Same-sex couples married in Massachusetts and three survivors of same-sex spouses, also married in Massachusetts, brought action alleging that, due to operation of Defense of Marriage Act (DOMA), they were denied certain federal marriage-based benefits that were available to similarly-situated heterosexual couples, in violation of equal protection principles embodied in Fifth Amendment's Due Process Clause. Federal officials moved to dismiss, and plaintiffs moved for summary judgment.

Massachusetts v. U.S. Dept. of Health and Human Services, 698 F.Supp.2d. 234 (2010) (W|L)
Commonwealth of Massachusetts brought action challenging constitutionality of federal Defense of Marriage Act (DOMA). United States moved to dismiss, and Commonwealth moved for summary judgment.  Court held that DOMA exceeded Congress's power under Spending Clause and violated the Tenth Amendment.

Golinski v. Office of Personnel Management, 824 F.Supp.2d 968 (2012) (W|L)
Federal employee, who was a lesbian married to someone of the same sex, brought action against the Office of Personnel Management (OPM), seeking a determination that Defense of Marriage Act (DOMA), as applied to her, violated the Constitution by refusing to recognize lawful marriages for the purposes of application of the laws governing benefits for federal employees. After the Bipartisan Legal Advisory Group's (BLAG) motion to intervene was granted, BLAG and OPM moved to dismiss, and employee moved for summary judgment.
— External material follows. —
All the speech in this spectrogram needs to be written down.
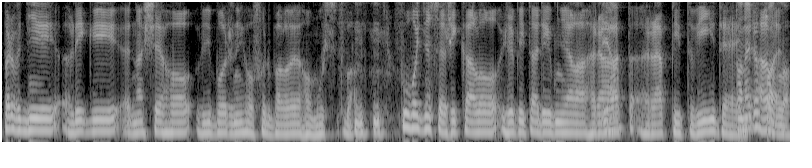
první ligy našeho výborného fotbalového mužstva. Původně se říkalo, že by tady měla hrát Rapid Vídeň. To nedopadlo. Ale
United States v. Windsor (2013) (W|L)
Section 3 of Defense of Marriage Act—which defines “marriage” as only between “one man and one woman,” which defines “spouse” only as “person of the opposite sex who is a husband or a wife,” and which operates to deny marital exemption to federal estate tax and other benefits of federal law to same-sex married couples—violates basic due process and equal protection principles applicable to federal government, where, among other things, DOMA's avowed purpose and practical effect are to impose disadvantage, separate status, and stigma upon all who enter into same-sex marriages made lawful by unequestioned authority of the states.

Heafey Law Library Research Team